Alcoholic Beverages From Trees? Japanese Scientists Make Discovery
For centuries, trees have provided mankind with daily necessities such as paper and rubber, now, scientists in Japan have discovered a new use for trees: developing alcoholic beverages.
Since 2009, researchers at Japan's Forestry and Forest Products Research Institute have been testing environmentally-friendly ways to disintegrate and ferment wood to make fuel, or alcohol, without using chemicals or heat.
They discovered the process could be done entirely with food additives, which led them to the idea of drinkable alcohol.
Yuichiro Otsuka, a researcher at the institute, explained the process involves fermenting pulverised wood with water, yeast and enzyme and can be done in ten days, producing beverages resembling alcohol that have aged inside wooden barrels.

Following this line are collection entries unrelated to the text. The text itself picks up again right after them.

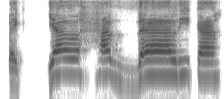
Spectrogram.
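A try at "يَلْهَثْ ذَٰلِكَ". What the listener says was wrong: Nah, Masya Allah. Lanjut.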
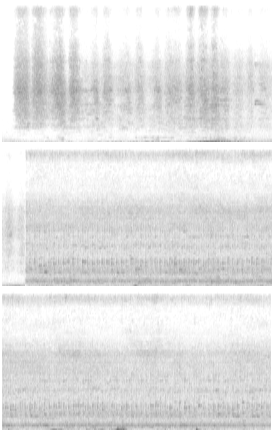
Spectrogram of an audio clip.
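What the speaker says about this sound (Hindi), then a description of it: "सारा रगड़ना" Sandpaper rubs across the surface of a giant robot sculpture under construction, starting with quick rhythmic back-and-forth strokes, then settling into a steady, close abrasive hiss with a few faint knocks.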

So far, drinks have been produced from cherry blossom, cedar and white birch trees.
Otsuka explained the choices were based on how safe the wood was for consumption. Cedar is commonly used in Japan's sake barrels, and white birch for disposable chopsticks and toothpicks. Cherry blossom wood chips are often used for smoking meat.
But also, his hope was that people will soon be able to drink tree bark booze made from cherry blossom trees while engaging in hanami, or sakura-viewing - a popular annual spring activity in Japan.
A 4 kilogram cedar wood log can produce up to 3.8 litres of liquid with an alcoholic content of around 15 percent.
Though the drinks have not yet been approved for consumption, Otsuka hopes the drinks will be sold on shelves within the next few years.